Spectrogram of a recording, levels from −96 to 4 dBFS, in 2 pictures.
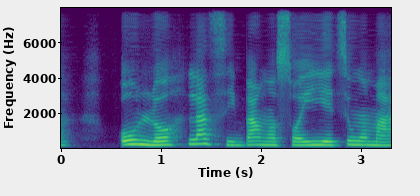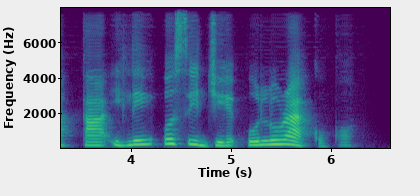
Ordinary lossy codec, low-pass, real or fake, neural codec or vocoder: none; none; fake; codec, 16 kHz, about 1 kbps, DyCAST, with the encoder's durations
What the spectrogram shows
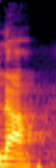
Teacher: मुख द्वार मध्य में बंद हो जाता है और हवा दोनों ओर से निकल जाती है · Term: पार्श्विक वर्ण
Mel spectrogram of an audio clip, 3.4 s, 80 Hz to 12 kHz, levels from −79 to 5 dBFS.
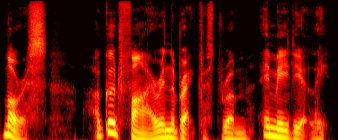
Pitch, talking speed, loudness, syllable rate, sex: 120 Hz, 160 wpm, -20 LUFS, 5.6 syllables/s, male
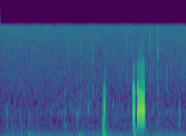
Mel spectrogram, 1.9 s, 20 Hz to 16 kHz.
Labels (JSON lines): {"label": "biophony, knock croak", "recorder": "SoundTrap 300"}
{"label": "biophony, stridulation", "recorder": "SoundTrap 300"}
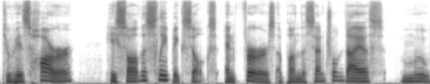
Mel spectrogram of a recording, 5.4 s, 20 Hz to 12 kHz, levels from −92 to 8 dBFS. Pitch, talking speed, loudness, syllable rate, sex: 130 Hz, 165 wpm, -19 LUFS, 4.0 syllables/s, male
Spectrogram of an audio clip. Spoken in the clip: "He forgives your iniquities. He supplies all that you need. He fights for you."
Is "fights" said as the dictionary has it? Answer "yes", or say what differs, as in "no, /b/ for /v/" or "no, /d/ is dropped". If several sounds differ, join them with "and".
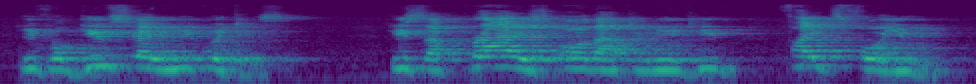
yes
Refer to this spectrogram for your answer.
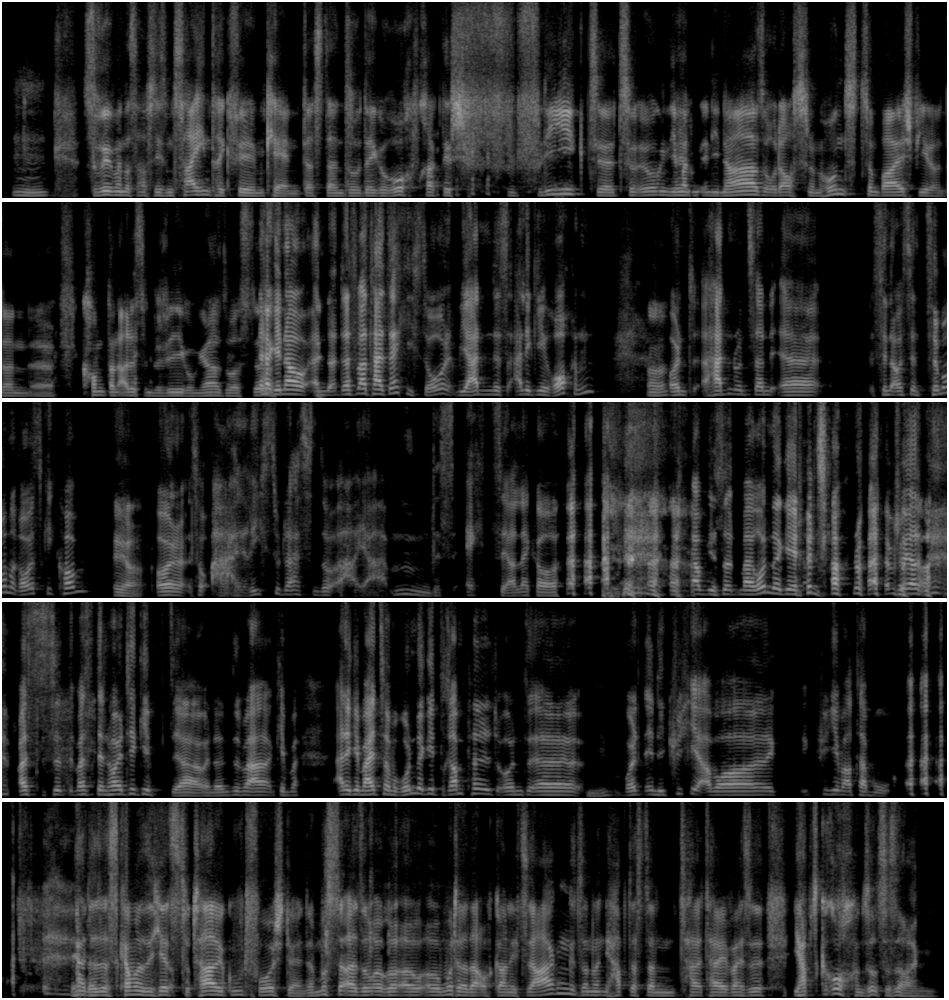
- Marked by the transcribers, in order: chuckle; chuckle; laugh; laughing while speaking: "und schauen mal, wer"; laugh; laugh; chuckle; laughing while speaking: "sozusagen"
- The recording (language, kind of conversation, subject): German, podcast, Welche Küchengerüche bringen dich sofort zurück in deine Kindheit?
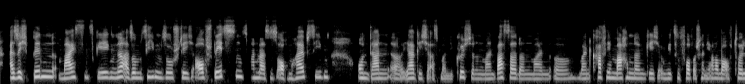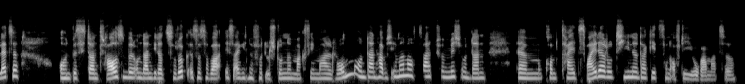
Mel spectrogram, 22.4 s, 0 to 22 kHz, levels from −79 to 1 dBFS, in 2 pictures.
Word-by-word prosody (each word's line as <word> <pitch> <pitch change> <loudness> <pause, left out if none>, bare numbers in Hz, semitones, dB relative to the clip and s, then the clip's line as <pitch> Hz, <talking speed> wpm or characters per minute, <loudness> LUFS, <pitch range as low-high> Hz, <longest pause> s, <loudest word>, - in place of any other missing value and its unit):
Also, 210 +2 +5
ich 230 - +2
bin 255 0 +2
meistens 220 +3 +2
gegen, 220 0 -1
ne 250 +3 +5
also 215 -1 +2
um 210 - -5
7:00 240 +1 -3
so 215 0 -2
stehe 215 0 -1
ich 220 - -9
auf, 215 +1 +4
spätestens, 250 +1 +1
manchmal 210 -1 0
ist 195 - -3
es 195 - -3
auch 195 -1 +3
um 190 0 -10
6:30 240 +2 +1 0.4
und 210 -3 -2
dann, 195 +1 +1
äh - - -5
ja, 205 +1 +3
gehe 195 -1 -7
ich - - 0
erst - - -5
mal 95 - -8
in 95 - -10
die 95 - -15
Küche, 220 -4 -2
dann 185 0 -11
mein 180 0 -7
Wasser, 210 -1 +3
dann 180 0 -7
mein 180 0 -7
äh, 180 0 -8
meinen 190 -1 -5
Kaffee 225 -1 +1
machen, 205 0 +2
dann 195 -1 -5
gehe 200 +1 -2
ich 195 - -5
irgendwie 190 0 -7
zuvor 200 0 -2
wahrscheinlich 205 - -5
auch - - -4
noch 200 - 0
mal 185 - 0
auf - - -8
Toilette 225 +7 +3 0.6
und 205 -1 0
bis 205 -2 0
ich - - +1
dann 200 -1 +4
draußen 220 +7 +7
bin 225 -1 +2
und 210 0 -3
dann 200 0 +3
wieder 200 -2 0
zurück, 225 +6 +2
ist 230 -1 -2
es 215 -1 -3
aber 190 -2 +4
ist 220 -3 -4
eigentlich 205 -1 -1
ne 205 - -4
Viertelstunde 200 0 -3
maximal 195 +1 -3
rum 215 +9 +1
und 250 -4 0
dann 235 -1 +3
habe 230 - +4
ich 210 - -1
immer 255 +3 +1
noch 300 -1 +2
Zeit 265 0 +1
für 250 - -6
mich 245 +1 -1
und 220 -3 -6
dann, 205 +1 0 0.5
ähm, 195 -2 -1
kommt 205 -2 -6
Teil 205 -1 +1
2 185 +5 +4
der 265 +1 +5
Routine, 240 0 +1
da 220 -1 -1
geht's 215 0 -5
dann 200 - -8
auf - - -5
die 190 -2 -7
Yogamatte. 160 +1 -5
210 Hz, 250 wpm, -22 LUFS, 195-230 Hz, 0.6 s, draußen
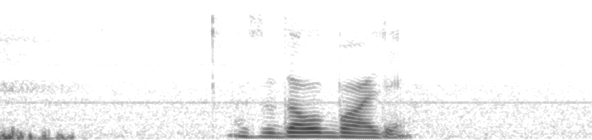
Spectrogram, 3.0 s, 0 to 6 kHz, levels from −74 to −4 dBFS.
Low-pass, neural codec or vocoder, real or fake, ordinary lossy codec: 5.4 kHz; none; real; none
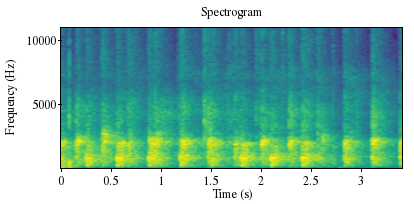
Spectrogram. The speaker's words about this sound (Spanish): todos un fuerte aplauso a las naciones.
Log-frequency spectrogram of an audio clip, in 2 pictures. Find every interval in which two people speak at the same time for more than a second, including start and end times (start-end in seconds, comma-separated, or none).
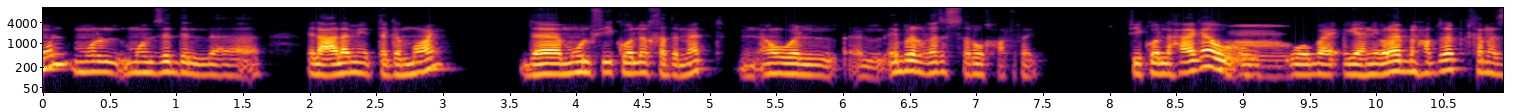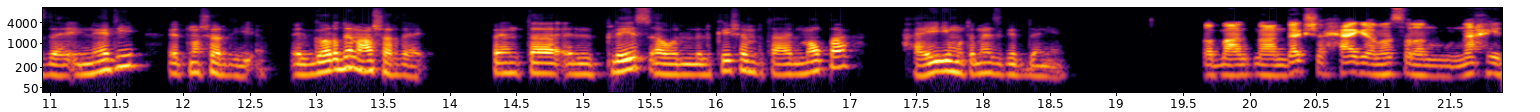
none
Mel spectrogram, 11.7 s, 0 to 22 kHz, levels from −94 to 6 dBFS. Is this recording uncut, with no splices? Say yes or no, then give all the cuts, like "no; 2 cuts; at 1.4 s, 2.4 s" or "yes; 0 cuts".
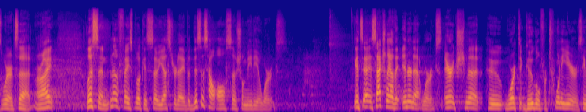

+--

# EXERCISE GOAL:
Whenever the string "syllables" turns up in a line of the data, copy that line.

# RESPONSE:
Pitch, talking speed, loudness, syllable rate, sex: 120 Hz, 160 wpm, -20 LUFS, 5.6 syllables/s, male
Mel spectrogram of a recording, 5.4 s, 20 Hz to 12 kHz, levels from −92 to 8 dBFS. Pitch, talking speed, loudness, syllable rate, sex: 130 Hz, 165 wpm, -19 LUFS, 4.0 syllables/s, male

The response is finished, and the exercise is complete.